::: Records to process :::

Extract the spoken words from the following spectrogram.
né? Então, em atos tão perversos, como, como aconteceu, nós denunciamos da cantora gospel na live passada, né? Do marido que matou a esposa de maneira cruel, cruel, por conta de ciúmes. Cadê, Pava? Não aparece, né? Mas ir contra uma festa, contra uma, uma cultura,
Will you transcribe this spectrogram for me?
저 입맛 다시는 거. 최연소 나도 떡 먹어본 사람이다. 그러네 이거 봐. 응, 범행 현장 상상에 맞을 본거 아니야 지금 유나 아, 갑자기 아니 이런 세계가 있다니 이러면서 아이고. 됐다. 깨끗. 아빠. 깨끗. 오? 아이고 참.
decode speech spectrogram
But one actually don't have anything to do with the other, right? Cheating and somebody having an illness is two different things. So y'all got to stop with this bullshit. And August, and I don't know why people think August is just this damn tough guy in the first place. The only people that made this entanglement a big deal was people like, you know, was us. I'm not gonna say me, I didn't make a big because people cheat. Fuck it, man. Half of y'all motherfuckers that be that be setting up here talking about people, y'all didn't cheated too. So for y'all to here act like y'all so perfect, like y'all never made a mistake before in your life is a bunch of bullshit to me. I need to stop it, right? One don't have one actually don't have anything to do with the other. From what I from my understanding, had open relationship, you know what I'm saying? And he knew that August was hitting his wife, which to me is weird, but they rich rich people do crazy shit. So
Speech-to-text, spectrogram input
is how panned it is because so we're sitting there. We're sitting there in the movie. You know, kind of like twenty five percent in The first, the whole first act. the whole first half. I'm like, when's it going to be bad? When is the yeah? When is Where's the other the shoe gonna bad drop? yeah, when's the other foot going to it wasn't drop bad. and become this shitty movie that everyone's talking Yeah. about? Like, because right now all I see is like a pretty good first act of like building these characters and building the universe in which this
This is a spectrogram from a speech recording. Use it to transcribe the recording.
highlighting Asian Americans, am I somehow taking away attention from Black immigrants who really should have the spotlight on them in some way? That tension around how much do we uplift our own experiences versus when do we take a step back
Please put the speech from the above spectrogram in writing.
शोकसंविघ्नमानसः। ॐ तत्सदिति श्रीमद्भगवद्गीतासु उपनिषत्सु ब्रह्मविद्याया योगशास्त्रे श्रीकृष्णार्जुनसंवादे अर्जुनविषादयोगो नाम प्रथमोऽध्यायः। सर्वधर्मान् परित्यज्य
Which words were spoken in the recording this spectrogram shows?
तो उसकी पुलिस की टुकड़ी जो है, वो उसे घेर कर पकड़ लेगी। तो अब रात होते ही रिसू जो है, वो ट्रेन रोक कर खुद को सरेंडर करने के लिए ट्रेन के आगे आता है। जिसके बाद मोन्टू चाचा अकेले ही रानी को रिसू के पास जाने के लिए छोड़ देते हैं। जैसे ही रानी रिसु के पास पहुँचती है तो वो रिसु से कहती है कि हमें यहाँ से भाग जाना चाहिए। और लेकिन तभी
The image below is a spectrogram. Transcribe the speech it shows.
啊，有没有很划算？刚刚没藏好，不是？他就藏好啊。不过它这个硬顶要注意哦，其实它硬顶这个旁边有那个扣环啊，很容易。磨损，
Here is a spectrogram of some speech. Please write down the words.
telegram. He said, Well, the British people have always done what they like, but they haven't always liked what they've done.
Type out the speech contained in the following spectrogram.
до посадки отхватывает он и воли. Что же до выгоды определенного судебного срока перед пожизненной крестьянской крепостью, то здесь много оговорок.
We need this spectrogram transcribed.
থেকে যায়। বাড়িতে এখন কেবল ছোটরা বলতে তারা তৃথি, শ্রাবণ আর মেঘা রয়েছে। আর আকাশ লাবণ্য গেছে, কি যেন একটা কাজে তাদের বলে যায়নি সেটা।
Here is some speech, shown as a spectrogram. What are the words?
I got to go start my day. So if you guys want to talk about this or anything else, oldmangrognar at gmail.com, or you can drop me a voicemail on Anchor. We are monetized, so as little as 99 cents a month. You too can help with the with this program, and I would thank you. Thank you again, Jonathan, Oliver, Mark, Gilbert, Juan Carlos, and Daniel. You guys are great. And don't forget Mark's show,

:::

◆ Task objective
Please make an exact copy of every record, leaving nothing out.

◆ Expected answer
Extract the spoken words from the following spectrogram.
né? Então, em atos tão perversos, como, como aconteceu, nós denunciamos da cantora gospel na live passada, né? Do marido que matou a esposa de maneira cruel, cruel, por conta de ciúmes. Cadê, Pava? Não aparece, né? Mas ir contra uma festa, contra uma, uma cultura,
Will you transcribe this spectrogram for me?
저 입맛 다시는 거. 최연소 나도 떡 먹어본 사람이다. 그러네 이거 봐. 응, 범행 현장 상상에 맞을 본거 아니야 지금 유나 아, 갑자기 아니 이런 세계가 있다니 이러면서 아이고. 됐다. 깨끗. 아빠. 깨끗. 오? 아이고 참.
decode speech spectrogram
But one actually don't have anything to do with the other, right? Cheating and somebody having an illness is two different things. So y'all got to stop with this bullshit. And August, and I don't know why people think August is just this damn tough guy in the first place. The only people that made this entanglement a big deal was people like, you know, was us. I'm not gonna say me, I didn't make a big because people cheat. Fuck it, man. Half of y'all motherfuckers that be that be setting up here talking about people, y'all didn't cheated too. So for y'all to here act like y'all so perfect, like y'all never made a mistake before in your life is a bunch of bullshit to me. I need to stop it, right? One don't have one actually don't have anything to do with the other. From what I from my understanding, had open relationship, you know what I'm saying? And he knew that August was hitting his wife, which to me is weird, but they rich rich people do crazy shit. So
Speech-to-text, spectrogram input
is how panned it is because so we're sitting there. We're sitting there in the movie. You know, kind of like twenty five percent in The first, the whole first act. the whole first half. I'm like, when's it going to be bad? When is the yeah? When is Where's the other the shoe gonna bad drop? yeah, when's the other foot going to it wasn't drop bad. and become this shitty movie that everyone's talking Yeah. about? Like, because right now all I see is like a pretty good first act of like building these characters and building the universe in which this
This is a spectrogram from a speech recording. Use it to transcribe the recording.
highlighting Asian Americans, am I somehow taking away attention from Black immigrants who really should have the spotlight on them in some way? That tension around how much do we uplift our own experiences versus when do we take a step back
Please put the speech from the above spectrogram in writing.
शोकसंविघ्नमानसः। ॐ तत्सदिति श्रीमद्भगवद्गीतासु उपनिषत्सु ब्रह्मविद्याया योगशास्त्रे श्रीकृष्णार्जुनसंवादे अर्जुनविषादयोगो नाम प्रथमोऽध्यायः। सर्वधर्मान् परित्यज्य
Which words were spoken in the recording this spectrogram shows?
तो उसकी पुलिस की टुकड़ी जो है, वो उसे घेर कर पकड़ लेगी। तो अब रात होते ही रिसू जो है, वो ट्रेन रोक कर खुद को सरेंडर करने के लिए ट्रेन के आगे आता है। जिसके बाद मोन्टू चाचा अकेले ही रानी को रिसू के पास जाने के लिए छोड़ देते हैं। जैसे ही रानी रिसु के पास पहुँचती है तो वो रिसु से कहती है कि हमें यहाँ से भाग जाना चाहिए। और लेकिन तभी
The image below is a spectrogram. Transcribe the speech it shows.
啊，有没有很划算？刚刚没藏好，不是？他就藏好啊。不过它这个硬顶要注意哦，其实它硬顶这个旁边有那个扣环啊，很容易。磨损，
Here is a spectrogram of some speech. Please write down the words.
telegram. He said, Well, the British people have always done what they like, but they haven't always liked what they've done.
Type out the speech contained in the following spectrogram.
до посадки отхватывает он и воли. Что же до выгоды определенного судебного срока перед пожизненной крестьянской крепостью, то здесь много оговорок.
We need this spectrogram transcribed.
থেকে যায়। বাড়িতে এখন কেবল ছোটরা বলতে তারা তৃথি, শ্রাবণ আর মেঘা রয়েছে। আর আকাশ লাবণ্য গেছে, কি যেন একটা কাজে তাদের বলে যায়নি সেটা।
Here is some speech, shown as a spectrogram. What are the words?
I got to go start my day. So if you guys want to talk about this or anything else, oldmangrognar at gmail.com, or you can drop me a voicemail on Anchor. We are monetized, so as little as 99 cents a month. You too can help with the with this program, and I would thank you. Thank you again, Jonathan, Oliver, Mark, Gilbert, Juan Carlos, and Daniel. You guys are great. And don't forget Mark's show,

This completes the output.